Countries where favorability ratings declined over the four years were Jordan (down 13 points to 12), Mexico (down 13 points to 56), Germany (down 12 points to 52), Britain (down nine points to 60), Egypt (down eight points to 19), Lebanon (down seven points to 48), France (down six points to 69), Pakistan (down four points to 12) and China (down four points to 43).
The four countries where U.S. favorability ratings rose over the same period were Japan (up 13 points to 72), Russia (up eight points to 52), Poland (up two points to 69) and Turkey (up one point to 15).

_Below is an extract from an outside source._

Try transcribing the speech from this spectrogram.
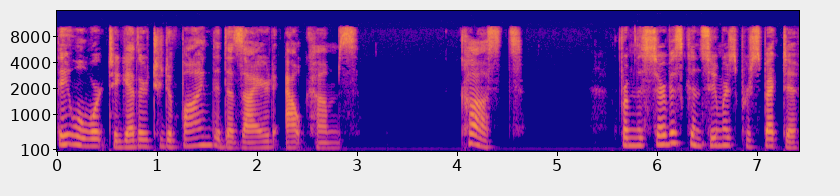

Ironically, given Obama’s outreach to the Muslim world launched in his June 2009 address in Cairo entitled “A new beginning,” Islamic countries – Pakistan, Jordan, Egypt and Lebanon – were the only ones in the Pew poll where U.S. favorable ratings in 2012 were found to be lower than they were in 2008, the last year of the Bush administration.
The poll in total surveyed more than 26,000 people in 21 countries.
Pew found Americans most popular in Japan (80 points) and in Europe, where majorities in every country except Greece held favorable ratings – ranging from 56 percent in the Czech Republic to 75 percent in France.
Majorities viewed Americans unfavorably in Pakistan (73 points), Turkey (69 points), Jordan (67 points), Egypt (62 points), Greece (53 points) and China (51 points).
Kenyans’ views of US positive, Pakistanis negative
Another major poll, released last May, found mixed results when seeking the opinions of more than 24,000 people in 22 countries about the influence the United States has on the world.
European countries produced the biggest jumps in positive views of the U.S. between 2011 and 2012, including a 16-point hike in France, 14 points in Britain, 10 points in Spain and seven points in Germany.
Moving in the other direction were countries including Chile (a 15-point drop), Russia (down 14 points), Brazil (down nine) and Peru (down seven).
Countries with the most positive views of the U.S. in 2012 – regardless of changes since 2011 – were Kenya (79 percent positive), Nigeria (69 percent) and South Korea and France (both 62 percent).
Countries accounting for the biggest negative views of the U.S. were Pakistan (61 percent negative), China (48 percent), Russia (47 percent) and Germany and Egypt (both 45 percent).
The poll was conducted for the BBC World Service by GlobeScan and the University of Maryland’s Program on International Policy Attitudes.
Finally, a poll released by Gallup and the Meridian International Center in April found a decline in U.S. leadership ratings in a number of countries between 2010 and 2011.
Only 19 percent of respondents in Egypt, 25 percent in Argentina, nine percent in Iran and eight percent in Serbia said they approved of the “job performance of the leadership of the U.S.” in 2011.
A comparison of the ratings between 2009, when Obama took office, and 2011 found sizeable declines in some countries, including Slovenia (a 32 point drop since 2009), Mexico (-27 points), Panama (-27 points), Chad (-24 points), Croatia (-21 points), Japan (-20 points), Uruguay (-20 points), Greece (-19 points), Chile (-18 points), Argentina (-17 points), Germany (-17 points), Afghanistan (-16 points), Tanzania (-14 points), Brazil (-14 points), Venezuela (-14 points), Colombia (-14 points), Niger (-14 points), South Africa (-13 points), Spain (-12 points), Egypt (-12 points), Ireland (-12 points), Uganda (-12 points), France (-10 points), India (-10 points), Canada (-10 points) and Kenya (-10 points).
Of the “Arab spring” countries, U.S. approval ratings remained unchanged at 19 percent in Egypt between 2010 and 2011, and rose in Tunisia by eight points to 27 percent.
Libya was not among the countries included in that survey, although another Gallup poll around the same time found 54 percent of Libyans expressed approval of U.S. leadership, a score the pollster said was “among the highest approval Gallup has ever recorded in the Middle East and North Africa region, outside of Israel.”